Environmentalists trying to save chimpanzees at a UNESCO World Heritage protected area in Guinea are facing resistance from villagers who say their needs are being ignored. VOA's Nico Colombant reports from the Mount Nimba nature reserve, in eastern Guinea, about the difficult balance between environmental and economic concerns.
Scientists and guides marvel as one of the 13 remaining chimpanzees from Bossou does an acrobatic treetop demonstration of quickly picking berries from one branch and the next.
After the impressive display, scientist Sakho Djemory walks toward plants he has been cultivating. Djemory has been arranging a natural corridor of plants chimpanzees like to eat.
Djemory explains the idea is for the mostly male Bossou chimpanzees to travel to other parts of the reserve where there are more female chimpanzees, like on Mount Nimba, so they can reproduce. Chimpanzees travel where they can find food they like.
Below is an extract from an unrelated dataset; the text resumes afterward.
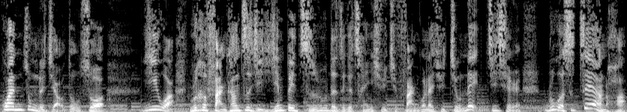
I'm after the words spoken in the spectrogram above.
观众的角度说，伊娃如何反抗自己已经被植入的这个程序，去反过来去救那机器人。如果是这样的话，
But Djemory say many of the plants have been burned down by people.
He says scientists explain to villagers why the planting is taking place, but says some villagers keep repeating that it is their land that is being taken away.
Local guide Pascal Gomis, who leads a group of scientists into dense forest to see some of the other chimpanzees, says people have much to learn from the animals and should be proud of having them close by.
"I see chimpanzees as important, as important as human beings, and very intelligent," Gomis said. "A chimpanzee cannot marry a sister, and a sister cannot marry a brother. So they are intelligent animals."
But he says villagers are sometimes jealous that he has a job working for Japanese researchers, while they do not.
"Some people, they are jealous, because they do not have money, food, when they see their friend getting a job and some small, small money there," Gomis said. "They cannot understand. They cannot understand, because they do not have anything to eat, they do not have money."
As he speaks, a forest fire lit for hunting purposes can be seen on one of the hills in the distance, in violation of international agreements.
UNESCO, the United Nations Scientific, Educational and Cultural Organization, lists Mount Nimba as a strict nature reserve, meaning it cannot be used for cultivation, hunting, or mining.
The reserve harbors rich flora and fauna, including endemic species like viviparous toads, which give birth to live offspring, not eggs.
It was inscribed on UNESCO's list of World Heritage sites in danger in 1992, over concerns about mining projects and an influx of refugees from the then-conflict in Liberia.
In 1993, a World Heritage committee and Guinea's government agreed on new boundaries for the site as well as the establishment of a government management center to handle all environmental and legal questions.
Residents in the village of Serengbara at the foot of Mount Nimba say if they got as much help as is given to the environment, they would be happy too.
Village chief Bakada Siomy says the thousand or so people here have little food to eat, and very little land.
A dozen or so children, many of them sniffling, some of them with distended bellies, a sign of poor nutrition, lazily play under a setting sun.
Another villager shows fish ponds which have been set up by environmentalists behind the village. But he says the fish ponds do not always work well, and that anyway most villagers do not really like fish.
He says it was much easier before Mount Nimba was a protected area, when villagers could cultivate land, and got along fine with chimpanzees.
Keamou Haba, a government official whose job it is to monitor and evaluate different projects on the reserve says rare fauna and flora constitute riches for Guinea as well.
He says it is always difficult to balance environmental and economic interests.
He says it is even more difficult on the Ivorian side of the border, which also has protected land, but is currently under rebel control.
Haba denies reports by outside environmentalists that his own Guinean government has been trying to start uranium mining in the mountain range. He says there is no proof there is uranium on Mount Nimba.
If there were uranium, he says, it could be exploited, but arrangements would be made for the environment to be protected. That is always extremely important, he says, for the future and everyone's livelihood.